[PROVIDED RECORDS]

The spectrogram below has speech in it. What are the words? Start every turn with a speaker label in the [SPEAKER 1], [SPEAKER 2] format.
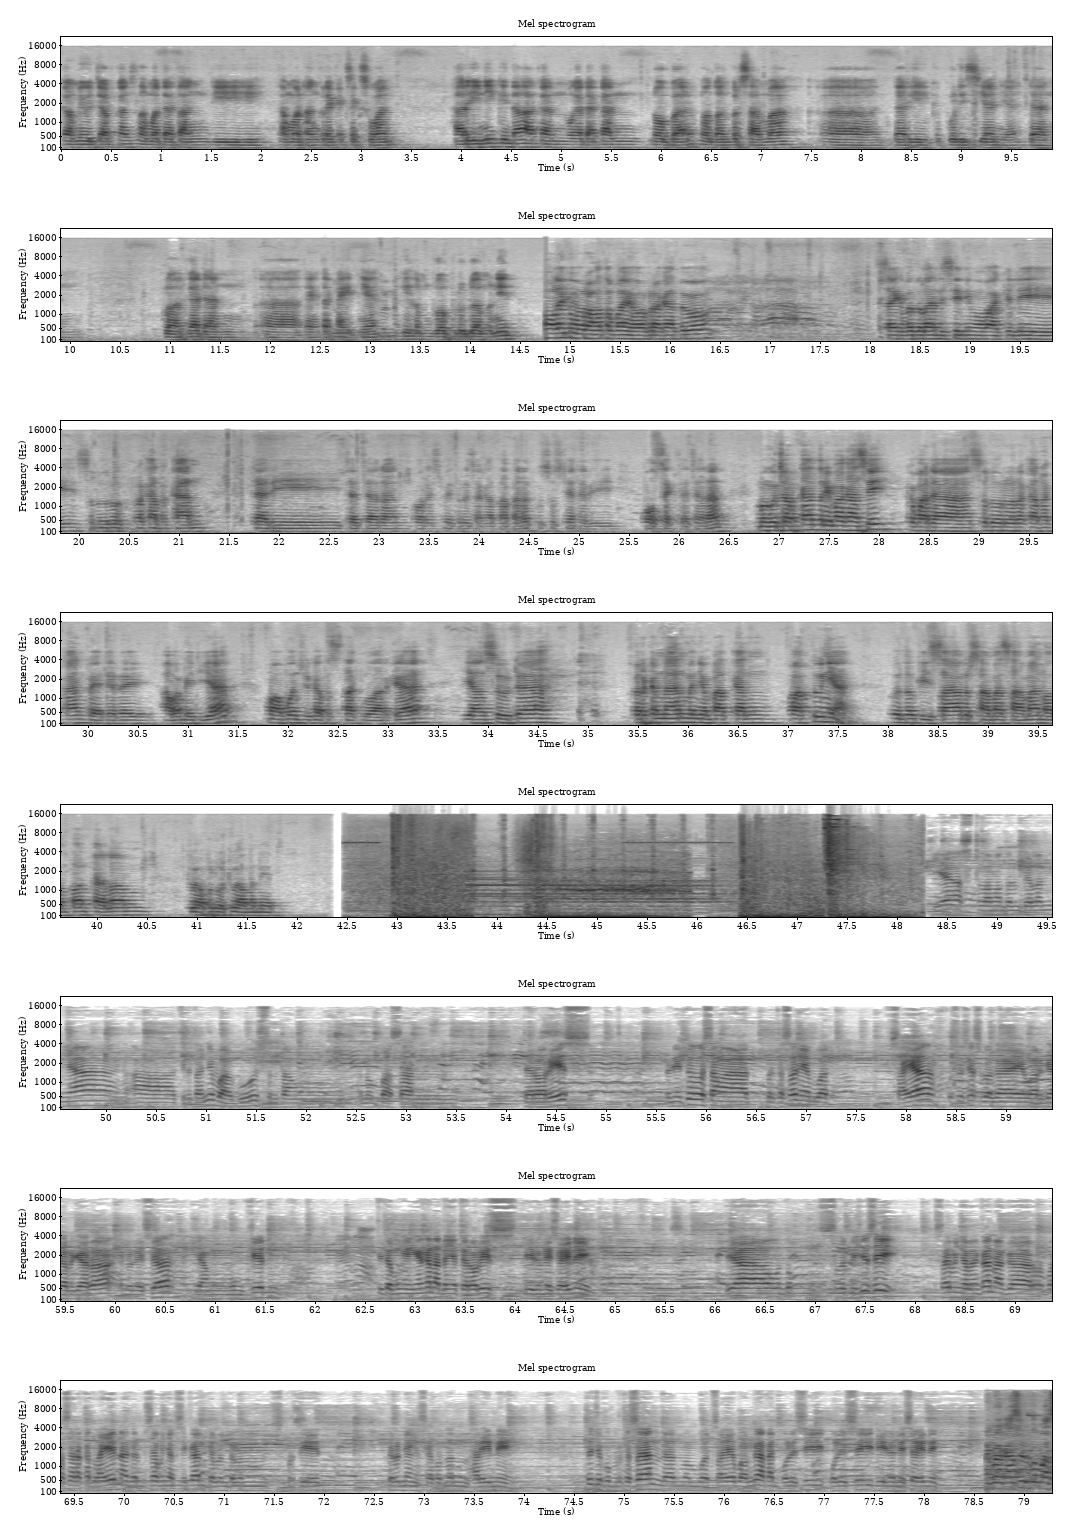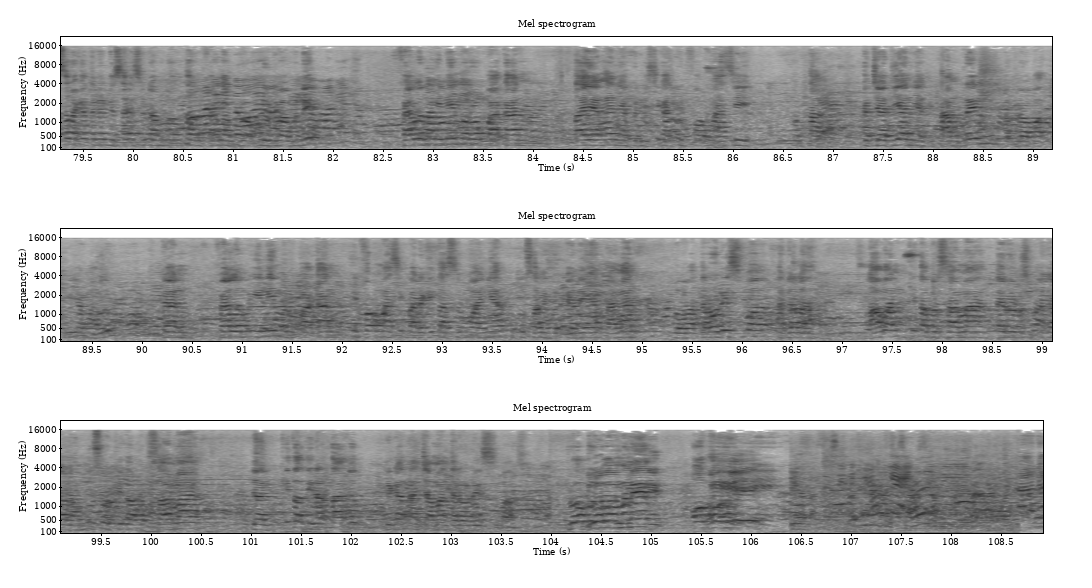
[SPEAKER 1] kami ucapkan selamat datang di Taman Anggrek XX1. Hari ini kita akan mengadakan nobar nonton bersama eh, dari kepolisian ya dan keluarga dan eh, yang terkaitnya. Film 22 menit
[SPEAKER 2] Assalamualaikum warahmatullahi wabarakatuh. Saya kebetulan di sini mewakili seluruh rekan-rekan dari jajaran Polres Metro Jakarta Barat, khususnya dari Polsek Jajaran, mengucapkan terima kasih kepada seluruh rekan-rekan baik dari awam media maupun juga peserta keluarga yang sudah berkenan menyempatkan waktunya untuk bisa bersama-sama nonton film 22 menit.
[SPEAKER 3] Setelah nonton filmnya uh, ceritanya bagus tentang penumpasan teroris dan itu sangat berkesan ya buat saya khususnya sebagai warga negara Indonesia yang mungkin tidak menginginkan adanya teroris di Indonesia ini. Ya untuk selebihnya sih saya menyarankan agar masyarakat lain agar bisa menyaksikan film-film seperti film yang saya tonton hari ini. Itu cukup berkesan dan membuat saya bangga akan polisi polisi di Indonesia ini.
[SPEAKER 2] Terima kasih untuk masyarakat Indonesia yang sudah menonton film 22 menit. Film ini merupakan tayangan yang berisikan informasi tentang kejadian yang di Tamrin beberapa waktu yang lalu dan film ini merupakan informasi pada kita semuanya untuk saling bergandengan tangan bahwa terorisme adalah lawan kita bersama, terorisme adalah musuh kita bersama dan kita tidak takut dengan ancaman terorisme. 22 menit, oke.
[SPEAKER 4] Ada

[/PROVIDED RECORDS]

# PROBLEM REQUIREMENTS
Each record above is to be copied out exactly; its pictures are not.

# EXPECTED ANSWER
The spectrogram below has speech in it. What are the words? Start every turn with a speaker label in the [SPEAKER 1], [SPEAKER 2] format.
[SPEAKER 1] kami ucapkan selamat datang di Taman Anggrek XX1. Hari ini kita akan mengadakan nobar nonton bersama eh, dari kepolisian ya dan keluarga dan eh, yang terkaitnya. Film 22 menit
[SPEAKER 2] Assalamualaikum warahmatullahi wabarakatuh. Saya kebetulan di sini mewakili seluruh rekan-rekan dari jajaran Polres Metro Jakarta Barat, khususnya dari Polsek Jajaran, mengucapkan terima kasih kepada seluruh rekan-rekan baik dari awam media maupun juga peserta keluarga yang sudah berkenan menyempatkan waktunya untuk bisa bersama-sama nonton film 22 menit.
[SPEAKER 3] Setelah nonton filmnya uh, ceritanya bagus tentang penumpasan teroris dan itu sangat berkesan ya buat saya khususnya sebagai warga negara Indonesia yang mungkin tidak menginginkan adanya teroris di Indonesia ini. Ya untuk selebihnya sih saya menyarankan agar masyarakat lain agar bisa menyaksikan film-film seperti film yang saya tonton hari ini. Itu cukup berkesan dan membuat saya bangga akan polisi polisi di Indonesia ini.
[SPEAKER 2] Terima kasih untuk masyarakat Indonesia yang sudah menonton film 22 menit. Film ini merupakan tayangan yang berisikan informasi tentang kejadian yang di Tamrin beberapa waktu yang lalu dan film ini merupakan informasi pada kita semuanya untuk saling bergandengan tangan bahwa terorisme adalah lawan kita bersama, terorisme adalah musuh kita bersama dan kita tidak takut dengan ancaman terorisme. 22 menit, oke.
[SPEAKER 4] Ada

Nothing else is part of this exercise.